* WHAT YOU NEED TO DO
Reproduce exactly the lines from the one containing "Given the spectrogram" through the end of the entries, including both. Drop the pictures.

(Saved entries)
=====

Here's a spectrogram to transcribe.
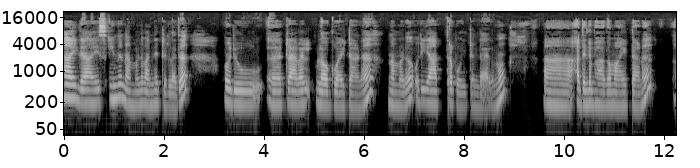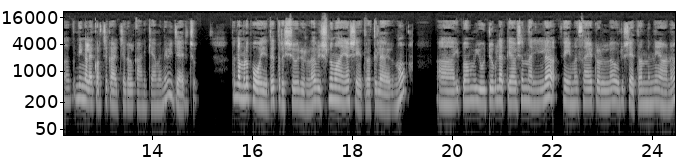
ഹായ് ഗായ്സ് ഇന്ന് നമ്മൾ വന്നിട്ടുള്ളത് ഒരു ട്രാവൽ വ്ളോഗുമായിട്ടാണ് നമ്മൾ ഒരു യാത്ര പോയിട്ടുണ്ടായിരുന്നു. അതിന്റെ ഭാഗമായിട്ടാണ് നിങ്ങളെ കുറച്ച് കാഴ്ചകൾ കാണിക്കാമെന്ന് വിചാരിച്ചു. അപ്പം നമ്മൾ പോയത് തൃശ്ശൂരുള്ള വിഷ്ണുമായ ക്ഷേത്രത്തിലായിരുന്നു. ഇപ്പം യൂട്യൂബിൽ അത്യാവശ്യം നല്ല ഫേമസ് ആയിട്ടുള്ള ഒരു ക്ഷേത്രം തന്നെയാണ്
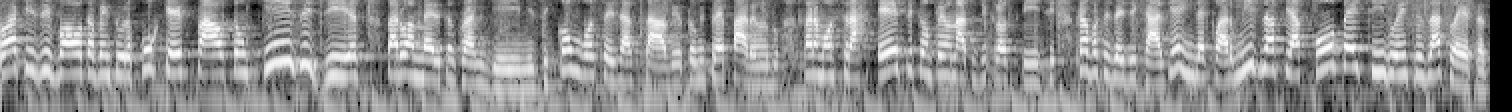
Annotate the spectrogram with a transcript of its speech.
Tô aqui de volta, Aventura, porque faltam 15 dias para o American Crime Games. E como vocês já sabem, eu tô me preparando para mostrar esse campeonato de crossfit para vocês aí de casa e ainda, é claro, me desafiar competindo entre os atletas.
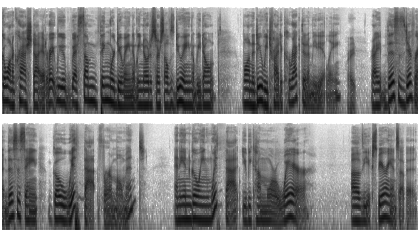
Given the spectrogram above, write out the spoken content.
go on a crash diet, right? We we have something we're doing that we notice ourselves doing that we don't want to do. We try to correct it immediately, Right. right? This is different. This is saying go with that for a moment. And in going with that, you become more aware of the experience of it.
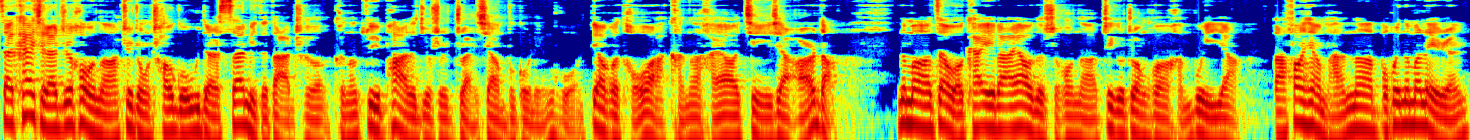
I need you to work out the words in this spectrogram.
在开起来之后呢，这种超过五点三米的大车，可能最怕的就是转向不够灵活，掉个头啊，可能还要进一下 R 档。那么在我开 A8L 的时候呢，这个状况很不一样，打方向盘呢不会那么累人。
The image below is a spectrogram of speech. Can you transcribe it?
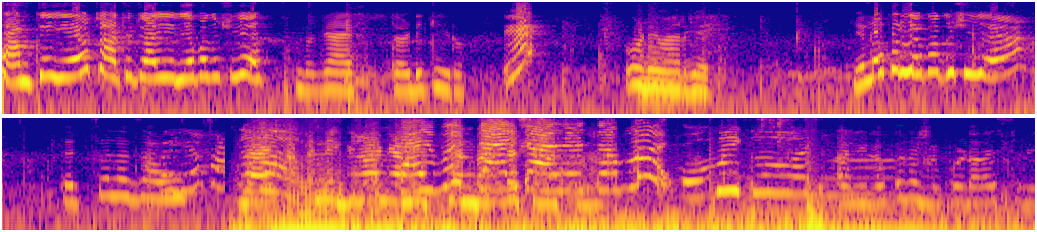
थांबते ये. चाचू जाईल. ये बाजूशी ये. बघा स्टडी हिरो उडी मारली. ये. लवकर ये बाजूशी ये. तर चला जाऊ. निघलो आणि आम्ही पुढं बसले.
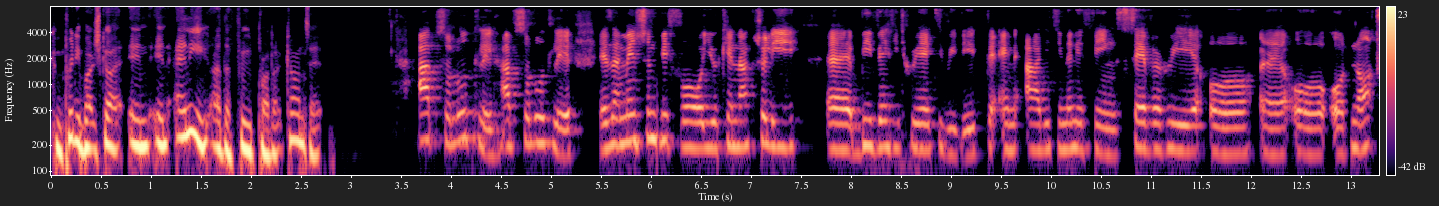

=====

* SOLVED PROBLEM
Given the spectrogram above, write out the spoken content.
go on a crash diet, right? We we have something we're doing that we notice ourselves doing that we don't want to do. We try to correct it immediately, Right. right? This is different. This is saying go with that for a moment. And in going with that, you become more aware of the experience of it.
I need you to work out the words in this spectrogram.
在开起来之后呢，这种超过五点三米的大车，可能最怕的就是转向不够灵活，掉个头啊，可能还要进一下 R 档。那么在我开 A8L 的时候呢，这个状况很不一样，打方向盘呢不会那么累人。
The image below is a spectrogram of speech. Can you transcribe it?
थांबते ये. चाचू जाईल. ये बाजूशी ये. बघा स्टडी हिरो उडी मारली. ये. लवकर ये बाजूशी ये. तर चला जाऊ. निघलो आणि आम्ही पुढं बसले.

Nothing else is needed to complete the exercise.